**Your goal**
Write out every record below exactly as it appears.
Exercise input Block Start
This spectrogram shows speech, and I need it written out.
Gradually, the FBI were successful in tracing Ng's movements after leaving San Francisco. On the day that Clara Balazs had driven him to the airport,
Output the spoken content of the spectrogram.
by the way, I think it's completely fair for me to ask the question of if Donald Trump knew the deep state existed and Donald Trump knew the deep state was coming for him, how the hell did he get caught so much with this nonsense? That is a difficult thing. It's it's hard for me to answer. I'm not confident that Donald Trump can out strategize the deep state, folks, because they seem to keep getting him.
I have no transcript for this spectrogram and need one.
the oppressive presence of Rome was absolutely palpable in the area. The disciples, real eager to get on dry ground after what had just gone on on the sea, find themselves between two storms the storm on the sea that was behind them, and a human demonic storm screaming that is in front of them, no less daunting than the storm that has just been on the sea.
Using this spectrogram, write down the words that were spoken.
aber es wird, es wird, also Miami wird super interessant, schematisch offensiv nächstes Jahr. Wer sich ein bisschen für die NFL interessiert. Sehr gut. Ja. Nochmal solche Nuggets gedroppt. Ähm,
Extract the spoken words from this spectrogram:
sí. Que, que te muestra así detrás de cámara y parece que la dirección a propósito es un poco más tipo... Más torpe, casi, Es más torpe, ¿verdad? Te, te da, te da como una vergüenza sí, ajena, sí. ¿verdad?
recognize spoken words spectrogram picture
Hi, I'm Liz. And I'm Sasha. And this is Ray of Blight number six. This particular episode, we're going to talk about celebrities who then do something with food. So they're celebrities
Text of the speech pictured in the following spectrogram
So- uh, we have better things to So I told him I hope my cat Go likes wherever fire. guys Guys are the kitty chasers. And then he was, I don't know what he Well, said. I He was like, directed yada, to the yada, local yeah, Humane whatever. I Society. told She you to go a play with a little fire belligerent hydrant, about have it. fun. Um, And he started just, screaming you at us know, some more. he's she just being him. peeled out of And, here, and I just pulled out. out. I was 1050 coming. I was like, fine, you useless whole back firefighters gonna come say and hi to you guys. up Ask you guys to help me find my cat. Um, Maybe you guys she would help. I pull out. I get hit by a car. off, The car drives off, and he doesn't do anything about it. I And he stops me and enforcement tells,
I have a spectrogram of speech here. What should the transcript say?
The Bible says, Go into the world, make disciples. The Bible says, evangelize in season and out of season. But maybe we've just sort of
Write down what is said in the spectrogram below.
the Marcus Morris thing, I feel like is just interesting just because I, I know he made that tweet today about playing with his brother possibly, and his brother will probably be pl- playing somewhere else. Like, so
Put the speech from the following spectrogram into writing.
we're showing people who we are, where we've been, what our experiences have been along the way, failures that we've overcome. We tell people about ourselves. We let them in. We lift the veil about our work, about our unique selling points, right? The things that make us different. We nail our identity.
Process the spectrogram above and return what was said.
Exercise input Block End
**Written solution**
This spectrogram shows speech, and I need it written out.
Gradually, the FBI were successful in tracing Ng's movements after leaving San Francisco. On the day that Clara Balazs had driven him to the airport,
Output the spoken content of the spectrogram.
by the way, I think it's completely fair for me to ask the question of if Donald Trump knew the deep state existed and Donald Trump knew the deep state was coming for him, how the hell did he get caught so much with this nonsense? That is a difficult thing. It's it's hard for me to answer. I'm not confident that Donald Trump can out strategize the deep state, folks, because they seem to keep getting him.
I have no transcript for this spectrogram and need one.
the oppressive presence of Rome was absolutely palpable in the area. The disciples, real eager to get on dry ground after what had just gone on on the sea, find themselves between two storms the storm on the sea that was behind them, and a human demonic storm screaming that is in front of them, no less daunting than the storm that has just been on the sea.
Using this spectrogram, write down the words that were spoken.
aber es wird, es wird, also Miami wird super interessant, schematisch offensiv nächstes Jahr. Wer sich ein bisschen für die NFL interessiert. Sehr gut. Ja. Nochmal solche Nuggets gedroppt. Ähm,
Extract the spoken words from this spectrogram:
sí. Que, que te muestra así detrás de cámara y parece que la dirección a propósito es un poco más tipo... Más torpe, casi, Es más torpe, ¿verdad? Te, te da, te da como una vergüenza sí, ajena, sí. ¿verdad?
recognize spoken words spectrogram picture
Hi, I'm Liz. And I'm Sasha. And this is Ray of Blight number six. This particular episode, we're going to talk about celebrities who then do something with food. So they're celebrities
Text of the speech pictured in the following spectrogram
So- uh, we have better things to So I told him I hope my cat Go likes wherever fire. guys Guys are the kitty chasers. And then he was, I don't know what he Well, said. I He was like, directed yada, to the yada, local yeah, Humane whatever. I Society. told She you to go a play with a little fire belligerent hydrant, about have it. fun. Um, And he started just, screaming you at us know, some more. he's she just being him. peeled out of And, here, and I just pulled out. out. I was 1050 coming. I was like, fine, you useless whole back firefighters gonna come say and hi to you guys. up Ask you guys to help me find my cat. Um, Maybe you guys she would help. I pull out. I get hit by a car. off, The car drives off, and he doesn't do anything about it. I And he stops me and enforcement tells,
I have a spectrogram of speech here. What should the transcript say?
The Bible says, Go into the world, make disciples. The Bible says, evangelize in season and out of season. But maybe we've just sort of
Write down what is said in the spectrogram below.
the Marcus Morris thing, I feel like is just interesting just because I, I know he made that tweet today about playing with his brother possibly, and his brother will probably be pl- playing somewhere else. Like, so
Put the speech from the following spectrogram into writing.
we're showing people who we are, where we've been, what our experiences have been along the way, failures that we've overcome. We tell people about ourselves. We let them in. We lift the veil about our work, about our unique selling points, right? The things that make us different. We nail our identity.
Process the spectrogram above and return what was said.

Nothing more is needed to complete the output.